WHAT TO WORK ON: Reproduce every record below exactly as written, but leave out any pictures.
/---
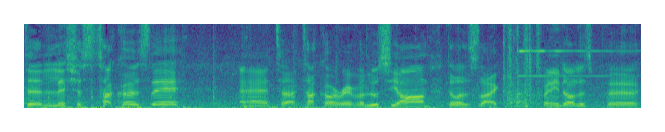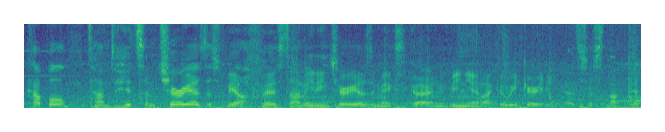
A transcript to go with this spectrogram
Delicious tacos there at uh, Taco Revolucion. There was like $20 per couple. Time to hit some churros. This will be our first time eating churros in Mexico and we've been here like a week already. That's just not good.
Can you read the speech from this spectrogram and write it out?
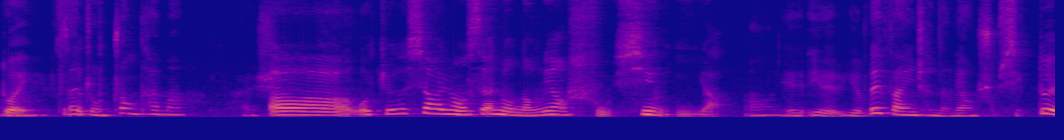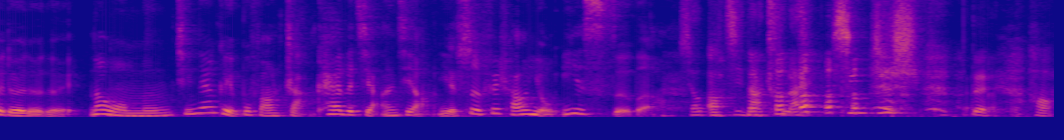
对，三种状态吗？啊，我觉得像一种三种能量属性一样，啊，也也也被翻译成能量属性。对对对对，那我们今天可以不妨展开的讲一讲，也是非常有意思的。小笔记拿出来，新知识。对，好，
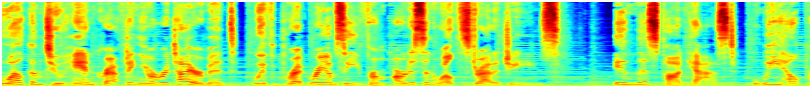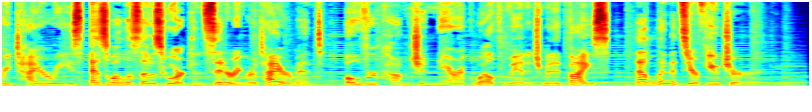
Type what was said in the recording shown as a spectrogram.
Welcome to Handcrafting Your Retirement with Brett Ramsey from Artisan Wealth Strategies. In this podcast, we help retirees as well as those who are considering retirement overcome generic wealth management advice that limits your future.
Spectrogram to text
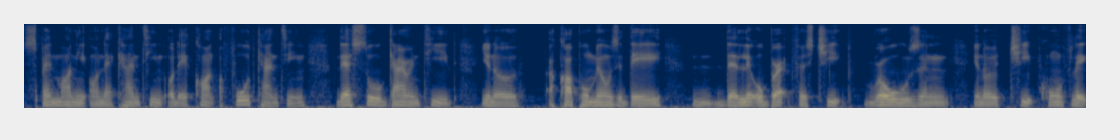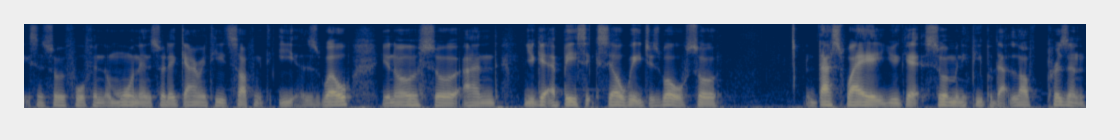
spend money on their canteen or they can't afford canteen, they're still guaranteed, you know, a couple meals a day, their little breakfast, cheap rolls and you know cheap cornflakes and so forth in the morning. So they're guaranteed something to eat as well, you know. So and you get a basic cell wage as well. So that's why you get so many people that love prison.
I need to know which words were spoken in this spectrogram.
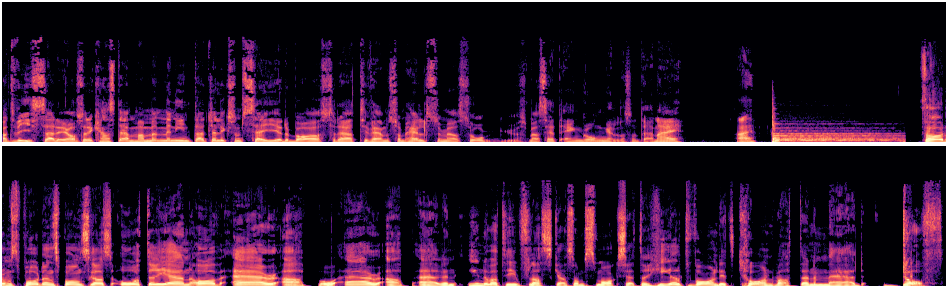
att visa det, alltså det kan stämma men, men inte att jag liksom säger det bara sådär till vem som helst som jag såg, som jag sett en gång eller något sånt där. Nej, Nej? Fördomspodden sponsras återigen av Air Up. Och Air Up är en innovativ flaska som smaksätter helt vanligt kranvatten med doft.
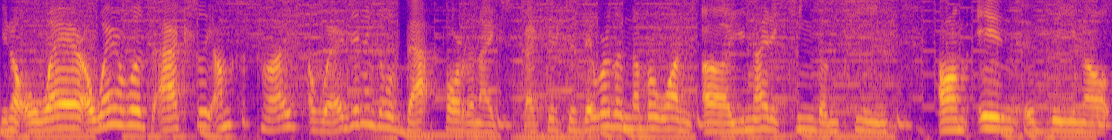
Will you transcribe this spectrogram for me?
you know, Aware. Aware was actually, I'm surprised Aware didn't go that far than I expected because they were the number one uh, United Kingdom team um, in the, you know,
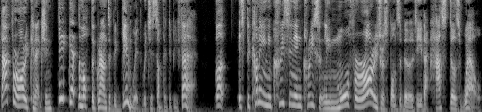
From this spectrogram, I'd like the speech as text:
That Ferrari connection did get them off the ground to begin with, which is something to be fair. But it's becoming increasingly, increasingly more Ferrari's responsibility that Haas does well.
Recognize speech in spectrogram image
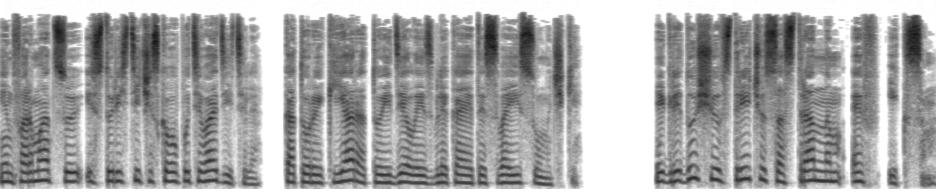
информацию из туристического путеводителя, который Кьяра то и дело извлекает из своей сумочки, и грядущую встречу со странным FX.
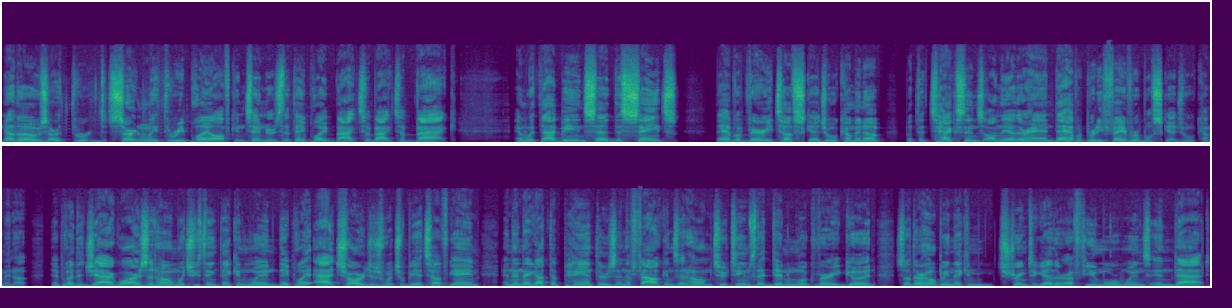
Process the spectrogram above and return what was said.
Now, those are th- certainly three playoff contenders that they play back to back to back. And with that being said, the Saints they have a very tough schedule coming up. But the Texans, on the other hand, they have a pretty favorable schedule coming up. They play the Jaguars at home, which you think they can win. They play at Chargers, which will be a tough game. And then they got the Panthers and the Falcons at home, two teams that didn't look very good. So they're hoping they can string together a few more wins in that.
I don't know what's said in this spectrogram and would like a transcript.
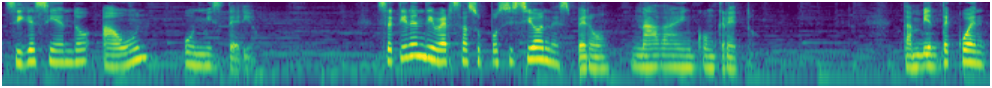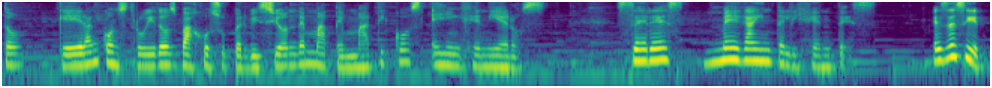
sigue siendo aún un misterio. Se tienen diversas suposiciones, pero nada en concreto. También te cuento que eran construidos bajo supervisión de matemáticos e ingenieros, seres mega inteligentes. Es decir,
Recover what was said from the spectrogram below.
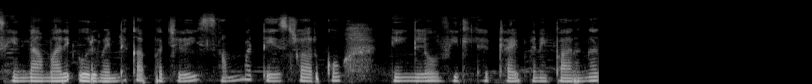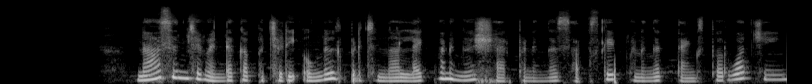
சேர்ந்தா மாதிரி ஒரு வெண்டைக்காய் பச்சடி செம்ம டேஸ்ட்டாக இருக்கும். நீங்களும் வீட்டில் ட்ரை பண்ணி பாருங்கள் நான் செஞ்ச வெண்டைக்காய் பச்சடி உங்களுக்கு பிடிச்சிருந்தா லைக் பண்ணுங்கள் ஷேர் பண்ணுங்கள் சப்ஸ்கிரைப் பண்ணுங்கள் தேங்க்ஸ் ஃபார் வாட்சிங்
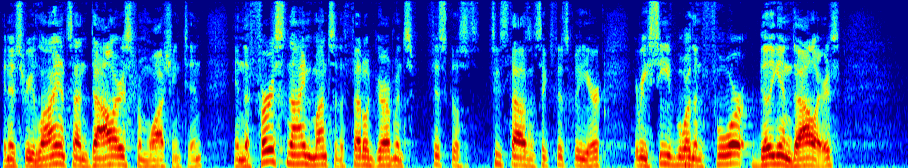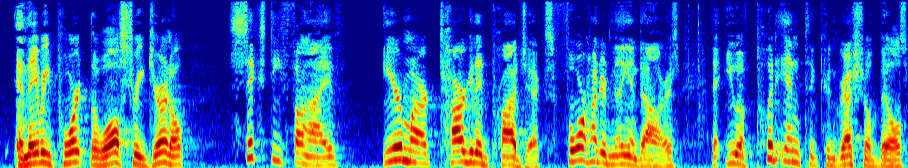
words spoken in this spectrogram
in its reliance on dollars from Washington. In the first nine months of the federal government's fiscal 2006 fiscal year, it received more than four billion dollars, and they report the Wall Street Journal 65 earmarked targeted projects, 400 million dollars that you have put into congressional bills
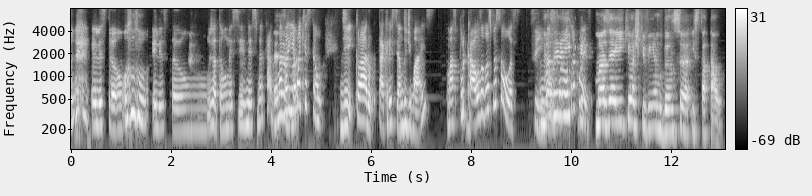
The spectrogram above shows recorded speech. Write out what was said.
eles estão, eles estão, já estão nesse, nesse mercado. É, mas aí mas... é uma questão de, claro, tá crescendo demais, mas por causa das pessoas. Sim, mas é, aí, mas é aí que eu acho que vem a mudança estatal.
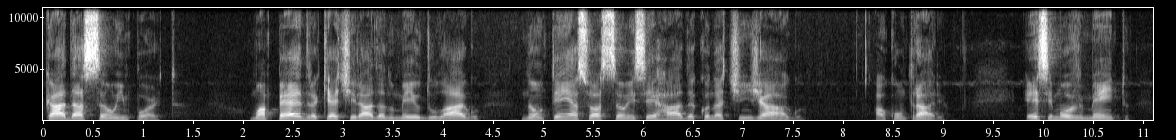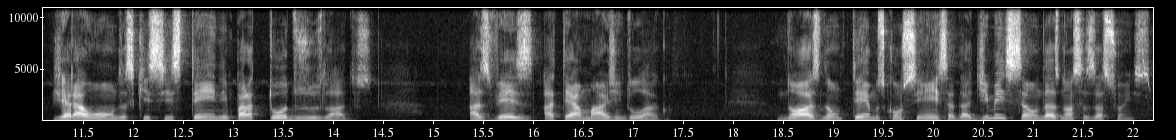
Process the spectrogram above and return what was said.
Cada ação importa. Uma pedra que é atirada no meio do lago não tem a sua ação encerrada quando atinge a água. Ao contrário, esse movimento gera ondas que se estendem para todos os lados, às vezes até a margem do lago. Nós não temos consciência da dimensão das nossas ações.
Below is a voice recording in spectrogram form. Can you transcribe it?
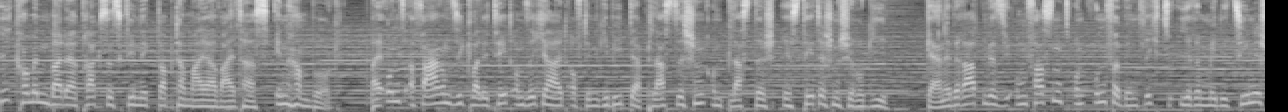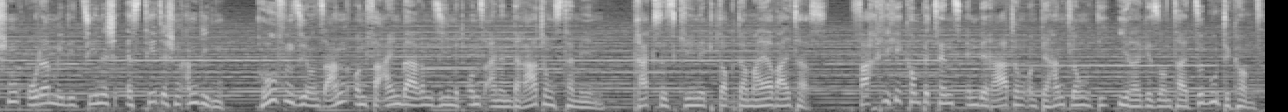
Willkommen bei der Praxisklinik Dr. Meyer Walters in Hamburg. Bei uns erfahren Sie Qualität und Sicherheit auf dem Gebiet der plastischen und plastisch-ästhetischen Chirurgie. Gerne beraten wir Sie umfassend und unverbindlich zu Ihrem medizinischen oder medizinisch-ästhetischen Anliegen. Rufen Sie uns an und vereinbaren Sie mit uns einen Beratungstermin. Praxisklinik Dr. Meyer Walters. Fachliche Kompetenz in Beratung und Behandlung, die Ihrer Gesundheit zugutekommt.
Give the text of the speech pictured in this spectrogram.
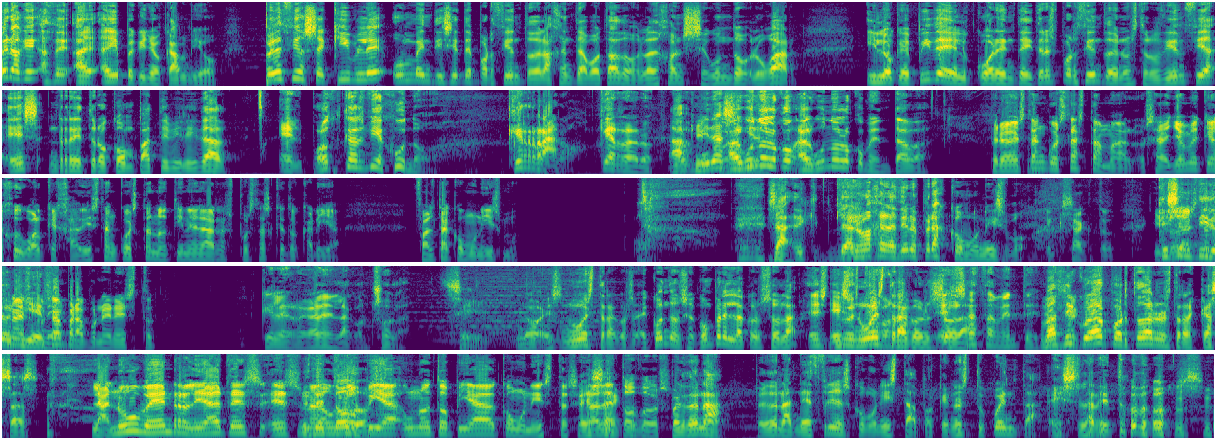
Pero aquí hace- hay, hay pequeño cambio. Precio asequible, un 27% de la gente ha votado, lo ha dejado en segundo lugar. Y lo que pide el 43% de nuestra audiencia es retrocompatibilidad. El podcast viejuno. ¡Qué raro! Qué raro. Ah, Porque mira si alguno, quieres- lo, co- alguno lo comentaba. Pero esta encuesta está mal. O sea, yo me quejo igual que Javi. Esta encuesta no tiene las respuestas que tocaría. Falta comunismo. O sea, la nueva generación espera comunismo. Exacto. Y ¿Qué todo esto sentido es una excusa tiene? para poner esto. Que le regalen la consola. Sí, no, es nuestra consola. Cuando se compre la consola, es, Es nuestra, nuestra con- consola. exactamente. Va a circular por todas nuestras casas. La nube en realidad es, es una, de utopía, una utopía comunista. Será de Exacto. todos. Perdona, perdona, Netflix es comunista porque no es tu cuenta, es la de todos.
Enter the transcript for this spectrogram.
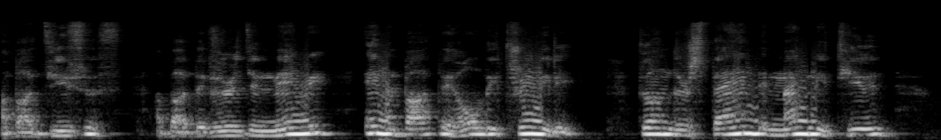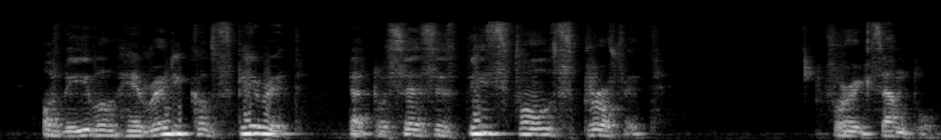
about Jesus about the Virgin Mary, and about the Holy Trinity to understand the magnitude of the evil heretical spirit that possesses this false prophet. For example,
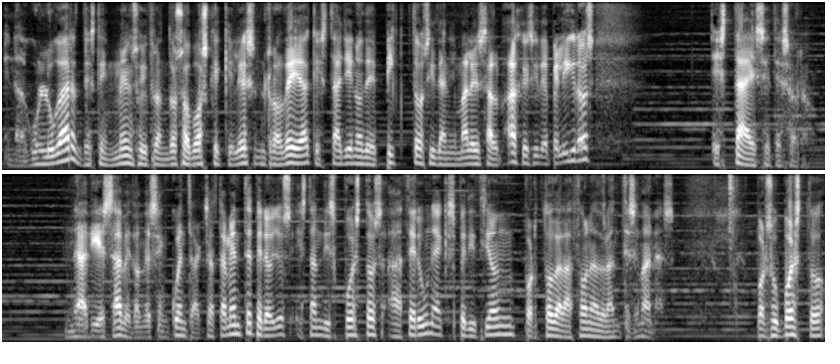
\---
ANSWER TO THIS PROBLEM:
A transcript to go with this spectrogram
Delicious tacos there at uh, Taco Revolucion. There was like $20 per couple. Time to hit some churros. This will be our first time eating churros in Mexico and we've been here like a week already. That's just not good.
Can you read the speech from this spectrogram and write it out?
对，三种状态吗？啊，我觉得像一种三种能量属性一样，啊，也也也被翻译成能量属性。对对对对，那我们今天可以不妨展开的讲一讲，也是非常有意思的。小笔记拿出来，新知识。对，好，
Type what was said in the recording shown as a spectrogram.
Welcome to Handcrafting Your Retirement with Brett Ramsey from Artisan Wealth Strategies. In this podcast, we help retirees as well as those who are considering retirement overcome generic wealth management advice that limits your future.
Spectrogram to text
spend money on their canteen or they can't afford canteen, they're still guaranteed, you know, a couple meals a day, their little breakfast, cheap rolls and you know cheap cornflakes and so forth in the morning. So they're guaranteed something to eat as well, you know. So and you get a basic cell wage as well. So that's why you get so many people that love prison.
I need to know which words were spoken in this spectrogram.
att visa det, alltså det kan stämma men, men inte att jag liksom säger det bara sådär till vem som helst som jag såg, som jag sett en gång eller något sånt där. Nej, Nej? Fördomspodden sponsras återigen av Air Up. Och Air Up är en innovativ flaska som smaksätter helt vanligt kranvatten med doft.
Will you transcribe this spectrogram for me?
you know, Aware. Aware was actually, I'm surprised Aware didn't go that far than I expected because they were the number one uh, United Kingdom team um, in the, you know,
From this spectrogram, I'd like the speech as text:
That Ferrari connection did get them off the ground to begin with, which is something to be fair. But it's becoming increasingly, increasingly more Ferrari's responsibility that Haas does well.
Recognize speech in spectrogram image
информацию из туристического путеводителя, который Кьяра то и дело извлекает из своей сумочки, и грядущую встречу со странным FX.
Process the spectrogram above and return what was said.
Now, those are th- certainly three playoff contenders that they play back to back to back. And with that being said, the Saints they have a very tough schedule coming up. But the Texans, on the other hand, they have a pretty favorable schedule coming up. They play the Jaguars at home, which you think they can win. They play at Chargers, which will be a tough game. And then they got the Panthers and the Falcons at home, two teams that didn't look very good. So they're hoping they can string together a few more wins in that.
I don't know what's said in this spectrogram and would like a transcript.
sigue siendo aún un misterio. Se tienen diversas suposiciones, pero nada en concreto. También te cuento que eran construidos bajo supervisión de matemáticos e ingenieros, seres mega inteligentes. Es decir,
Recover what was said from the spectrogram below.
சேர்ந்தா மாதிரி ஒரு வெண்டைக்காய் பச்சடி செம்ம டேஸ்ட்டாக இருக்கும். நீங்களும் வீட்டில் ட்ரை பண்ணி பாருங்கள் நான் செஞ்ச வெண்டைக்காய் பச்சடி உங்களுக்கு பிடிச்சிருந்தா லைக் பண்ணுங்கள் ஷேர் பண்ணுங்கள் சப்ஸ்கிரைப் பண்ணுங்கள் தேங்க்ஸ் ஃபார் வாட்சிங்
words spoken in this spectrogram
in its reliance on dollars from Washington. In the first nine months of the federal government's fiscal 2006 fiscal year, it received more than four billion dollars, and they report the Wall Street Journal 65 earmarked targeted projects, 400 million dollars that you have put into congressional bills
The spectrogram above shows recorded speech. Write out what was said.
eles estão, eles estão, já estão nesse, nesse mercado. É, mas aí mas... é uma questão de, claro, tá crescendo demais, mas por causa das pessoas. Sim, mas é, aí, mas é aí que eu acho que vem a mudança estatal.
Process the spectrogram above and return what was said.
Cada ação importa. Uma pedra que é atirada no meio do lago não tem a sua ação encerrada quando atinge a água. Ao contrário, esse movimento gera ondas que se estendem para todos os lados, às vezes até a margem do lago. Nós não temos consciência da dimensão das nossas ações.
Below is a voice recording in spectrogram form. Can you transcribe it?
Willkommen bei der Praxisklinik Dr. Meyer Walters in Hamburg. Bei uns erfahren Sie Qualität und Sicherheit auf dem Gebiet der plastischen und plastisch-ästhetischen Chirurgie. Gerne beraten wir Sie umfassend und unverbindlich zu Ihrem medizinischen oder medizinisch-ästhetischen Anliegen. Rufen Sie uns an und vereinbaren Sie mit uns einen Beratungstermin. Praxisklinik Dr. Meyer Walters. Fachliche Kompetenz in Beratung und Behandlung, die Ihrer Gesundheit zugutekommt.
Give the text of the speech pictured in this spectrogram.
Pero aquí hace- hay, hay pequeño cambio. Precio asequible, un 27% de la gente ha votado, lo ha dejado en segundo lugar. Y lo que pide el 43% de nuestra audiencia es retrocompatibilidad. El podcast viejuno. ¡Qué raro! Qué raro. Ah, Porque mira si alguno, quieres- lo, co- alguno lo comentaba. Pero esta encuesta está mal. O sea, yo me quejo igual que Javi. Esta encuesta no tiene las respuestas que tocaría. Falta comunismo. O sea, la nueva generación espera comunismo. Exacto. Y ¿Qué todo esto sentido es una excusa tiene? para poner esto. Que le regalen la consola. Sí, no, es nuestra consola. Cuando se compre la consola, es, Es nuestra, nuestra con- consola. exactamente. Va a circular por todas nuestras casas. La nube en realidad es, es una, de utopía, una utopía comunista. Será de Exacto. todos. Perdona, perdona, Netflix es comunista porque no es tu cuenta, es la de todos.
Enter the transcript for this spectrogram.
about Jesus about the Virgin Mary, and about the Holy Trinity to understand the magnitude of the evil heretical spirit that possesses this false prophet. For example,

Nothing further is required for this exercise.